One more note on ingredients: Buy a wedge of blue cheese and crumble it yourself. Pre-crumbled blue cheese will never taste as good as a cheese crumbled just before serving. Also, definitely use unsalted butter, as there are two opportunities for seasoning this dish as you prepare it, so there’s no need to begin with salted butter. Does this serve 4? Much depends on the size of your cauliflower and the portion size of your diners, but sure, it could.
I love baked cauliflower so I was excited to make this Buffalo cauliflower recipe. I certainly enjoyed this spicy dish.
My head of cauliflower weighed 1 pound, 11 ounces. I baked it for 50 minutes. Though it was brown, it wasn’t very tender. It was a bit crunchy, but I like my vegetables a bit crunchy, so it was fine for me. For those who like their cauliflower more tender, you may have to bake it longer.

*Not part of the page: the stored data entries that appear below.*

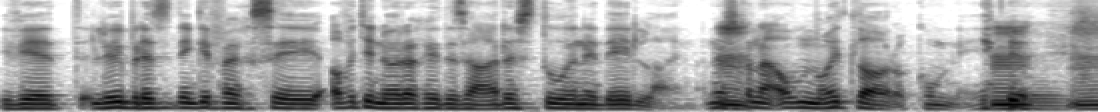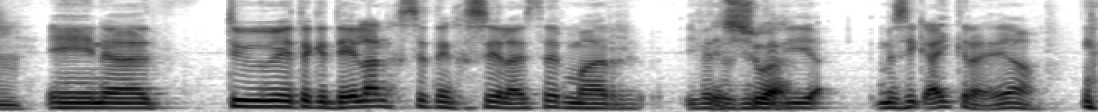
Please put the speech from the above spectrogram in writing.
Jy weet, Louis Brits het eendag van gesê al wat jy nodig het is 'n harde stoel en 'n deadline. Anders Mm. gaan 'n album nooit klaar kom nie. Mm. En uh toe het ek 'n deadline gesit en gesê luister, maar jy weet as so. jy die musiek uitkry, ja.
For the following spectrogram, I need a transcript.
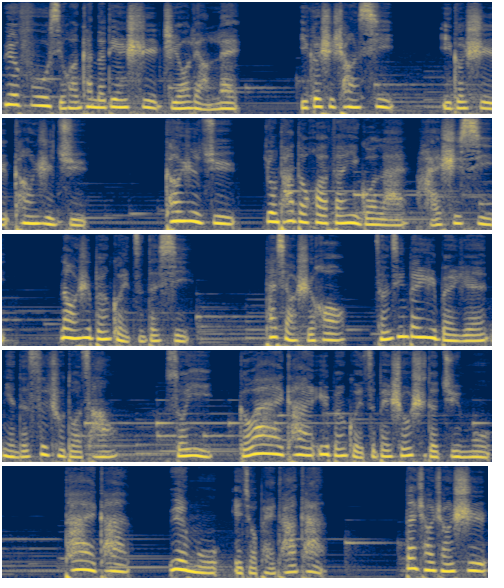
岳父喜欢看的电视只有两类，一个是唱戏，一个是抗日剧。抗日剧用他的话翻译过来还是戏，闹日本鬼子的戏。他小时候曾经被日本人撵得四处躲藏，所以格外爱看日本鬼子被收拾的剧目。他爱看，岳母也就陪他看，但常常是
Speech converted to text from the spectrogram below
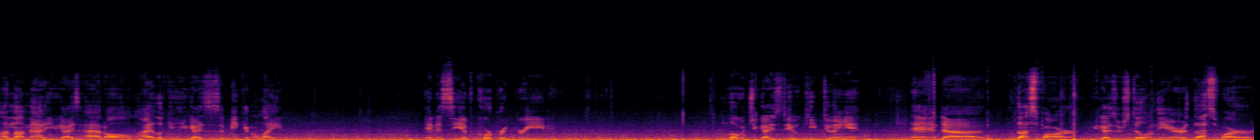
I'm not mad at you guys at all. I look at you guys as a beacon of light in a sea of corporate greed. Love what you guys do. Keep doing it. And uh, thus far, you guys are still on the air. Thus far,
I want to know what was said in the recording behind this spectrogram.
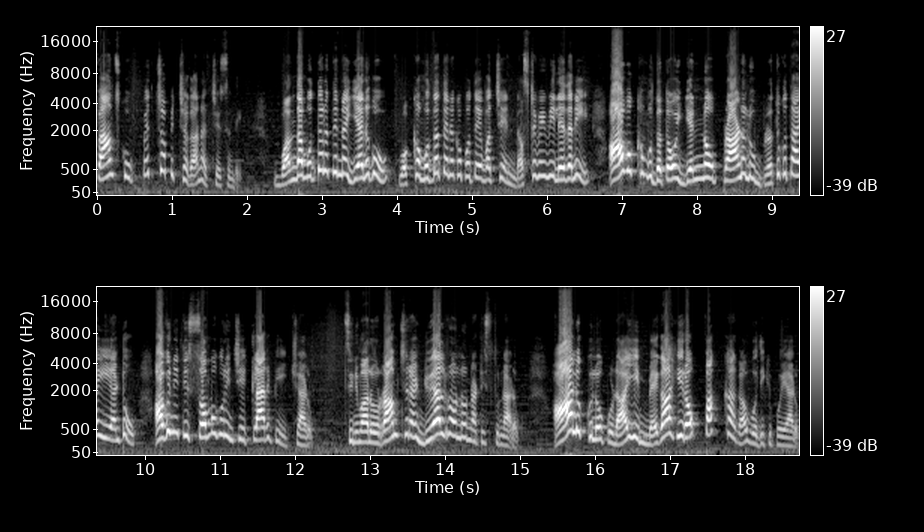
ఫ్యాన్స్కు పిచ్చ పిచ్చగా నచ్చేసింది. వంద ముద్దలు తిన్న ఏనుగు ఒక్క ముద్ద తినకపోతే వచ్చే నష్టమేమీ లేదని ఆ ఒక్క ముద్దతో ఎన్నో ప్రాణులు బ్రతుకుతాయి అంటూ అవినీతి సొమ్ము గురించి క్లారిటీ ఇచ్చాడు. సినిమాలో రామ్ చరణ్ డ్యూయల్ రోల్లో నటిస్తున్నాడు. ఆ లుక్లో కూడా ఈ మెగా హీరో పక్కాగా ఒదిగిపోయాడు.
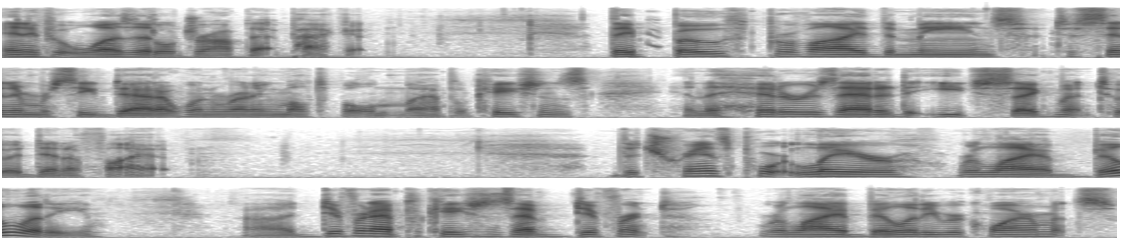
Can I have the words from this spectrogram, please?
and if it was, it'll drop that packet. They both provide the means to send and receive data when running multiple applications, and the header is added to each segment to identify it. The transport layer reliability, uh, different applications have different reliability requirements.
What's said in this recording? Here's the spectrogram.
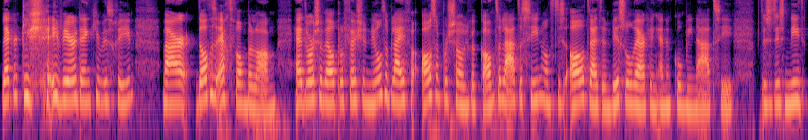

The sauce came together quickly. The flavor of the sauce was excellent; however, I wonder if we need to add so much butter. I cut the cauliflower into florets and sautéed them in a saucepan, then I added 1/2 cup sauce and sautéed it for a few minutes more. I crumbled blue cheese on top and served it as a side to a main meal.
Always looking for healthy yet tasty alternatives to comfort food, I thought this Buffalo cauliflower recipe would be a good option for this Sunday’s Super Bowl. It does taste like a chicken wing–-well, actually, it tastes like chicken wing seasoning. You wouldn’t fool anyone in a blind taste test, but the sauce is very good. I’ll be using the same sauce on my chicken wings this Sunday for Super Bowl.
I baked the cauliflower for 30 minutes and it was starting to color, but it wasn’t brown. I didn’t want it to lose its texture, so I removed it from the oven and let it cool and it softened a bit. I cut the head into bite-sized florets, which I then sautéed for about 3 minutes to rewarm. I suggest using 1/4 to 1/2 cup crumbled cheese, depending on your love of blue cheese. I dumped the wings, er, cauliflower in a bowl and served them with plenty napkins. I also left my florets large enough to pick up without needing to fish around in the sauce that inevitably pooled in the bottom of the bowl.
It would serve 4 as indicated, but only if this was part of a lot of other foods being snacked on. It will NOT feed 4 people for the duration of the snackfest called Super Bowl. I could probably eat the entire thing myself in that case.
The Buffalo sauce worked well with cauliflower and was a pleasant surprise considering my previous food memories of Buffalo sauce. I sliced the whole head of cauliflower into 4 sections, sautéed each section on both sides till brown, then place everything in an oven preheated to 400°F until tender, abouut 12 minutes. The cauliflower was tender inside and brown outside.
Originally published January 30, 2014